The main problem is that more and more data is being collected but the amount of data analysists available to process this data isn’t increasing- therefore there is a shortage of talent. In fact, 40% of companies have admitted that they find it difficult to find and retain data analytics talent.

We have seen an increase in higher education offering courses that will train people within this area, however it isn’t producing enough professionals to match the massive demand.

The use of data is only going to increase in the future, therefore this problem isn’t going away. It also seems like many companies are taking more of a holistic approach towards data analysis. Instead of expecting everything to be done within the IT department, some businesses want all of their employees to have at least some knowledge within this area. This is actually a very forward-thinking idea as it’s likely that in the near future, data analysis and projection is going to be much more common in every office.

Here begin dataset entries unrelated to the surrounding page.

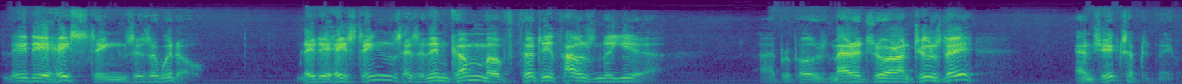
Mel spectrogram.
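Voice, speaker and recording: An actor playing a cruel, pompous English aristocrat in an old radio drama, sarcastic and menacing. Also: male voice, mid-range voice, sing-song, a little slow, a bit bright, exaggerated voice. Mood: scornful. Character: cruel, gloating English aristocrat husband with a gun.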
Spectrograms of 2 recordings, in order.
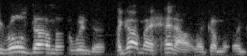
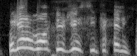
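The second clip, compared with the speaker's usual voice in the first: high-pitched, agitated imitation; Howard; 11 semitones higher, 3 dB louder, faster than usual. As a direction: put on an excitable man's high voice. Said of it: "So he says".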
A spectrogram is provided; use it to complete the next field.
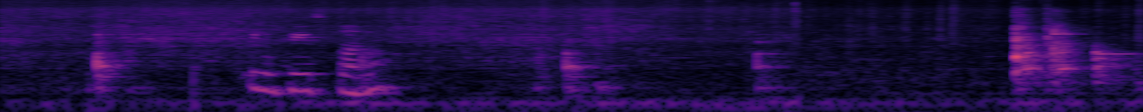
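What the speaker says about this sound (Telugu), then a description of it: "ఇక టమాటాలు వేసుకున్నాను. టమాటాలు వేగాయి," Tomatoes frying in a pan for ridge gourd chutney, a faint, low sizzle with occasional scraping stirs and a brief spoken phrase over it.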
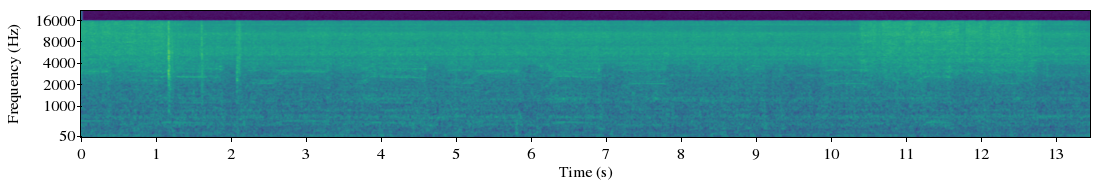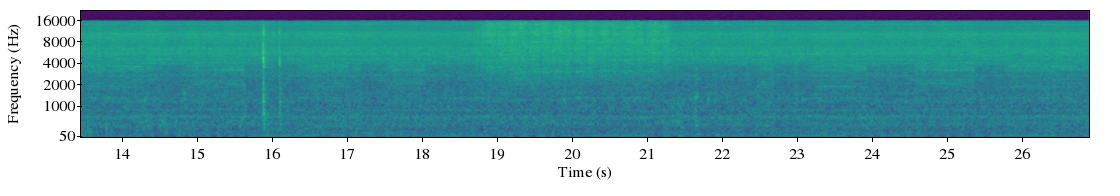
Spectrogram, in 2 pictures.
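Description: Boat engine running steadily under a constant hiss of wind and water. Two sharp clicks stand out, one about a second in and one around the middle.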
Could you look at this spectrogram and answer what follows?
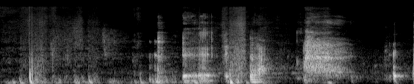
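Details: Man burping: several loud, low, rumbling belches in a row with brief gaps.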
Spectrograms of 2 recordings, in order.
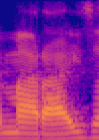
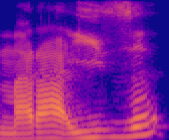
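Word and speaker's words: Maraísa: Ele é a parte forte da palavra, porque não é maraisa, não é maraisá, é maraía.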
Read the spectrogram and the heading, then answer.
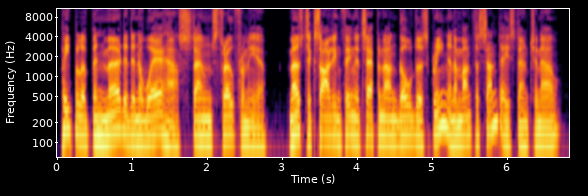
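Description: Casting: gossipy young female pub waitress for a novel male narrator acting her, chatty, excited, pitch lifted. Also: brisk, no echo, studio quality, close to an everyday voice. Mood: excited gossip. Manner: colloquial, gossipy.

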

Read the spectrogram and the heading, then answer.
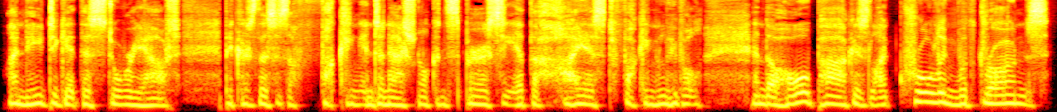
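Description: A woman narrator voicing an injured, hunted man who talks in a hoarse, urgent, pleading rush. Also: fairly high pitch, steady tone, fast, no room sound, studio quality. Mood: frantic urging. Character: injured hunted young man, frantic and desperate.

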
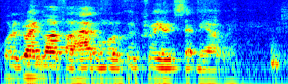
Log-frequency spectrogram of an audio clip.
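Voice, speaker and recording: A middle-aged man from Merseyside giving a halting, joking best man's speech at a wedding reception. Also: mid-range voice, steady tone. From Merseyside, England. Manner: warm, joking, halting with many ums. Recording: roomy hall, mic far off, faint noise.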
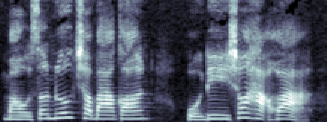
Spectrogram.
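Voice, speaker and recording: A woman's voice: sits high, normal speed, lightly acted. A woman voicing a scheming middle-aged mistress who is spiteful and coy, speaking in a sneering, fawning way in a storybook tale.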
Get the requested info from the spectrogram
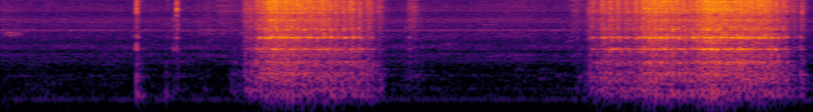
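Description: Sewing machine stitching a folded neck band on burqa cloth in two runs: a short run of about a second and a half, then a longer one of about two seconds, each starting and stopping sharply. Two light clicks come before the first run.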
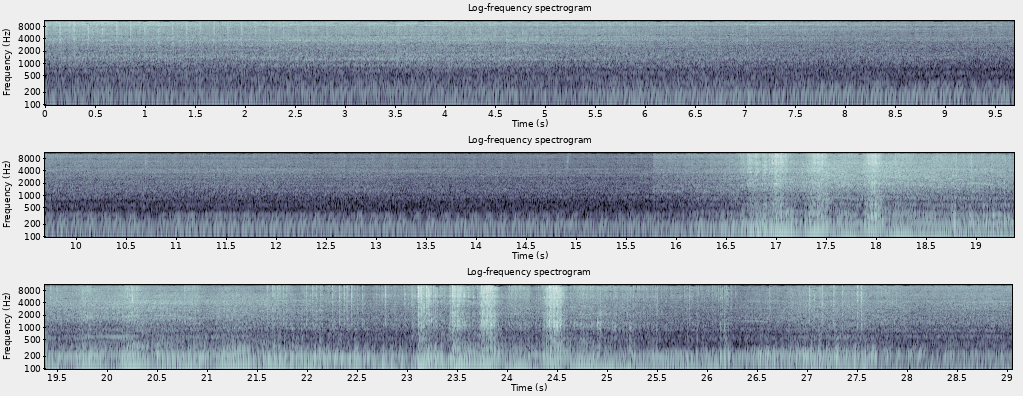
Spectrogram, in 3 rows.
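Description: V8 engine in a 1946 Ford pickup running through short open headers: it idles steadily, then is revved in a string of throttle blips from a little past halfway until near the end, before settling back to idle.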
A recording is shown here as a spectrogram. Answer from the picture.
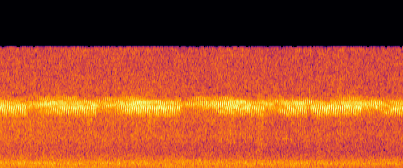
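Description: Crickets chirping in a high trill that breaks off and starts again every second or so, over a low held piano note dying away.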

So, what can businesses do in order to combat the lack of talent? The short answer is to invest in the future. As well as recruiting from universities and colleges, they also need to make the career path attractive and this can be achieved through internships, benefits and student projects. It’s obvious that the current infrastructure isn’t large enough to produce the number of analysists required by the industries, therefore business owners should look into creating their own infrastructure. This mean supporting talent throughout the entire process, from their first day as a student, all the way up to their position in the workplace.

The corporate world is changing dramatically and whilst some jobs are falling by the wayside, other careers are popping up to take their place. It’s becoming more and more obvious that data analysis is position that is only going to become more important in the future and now is the time to lay down the foundations.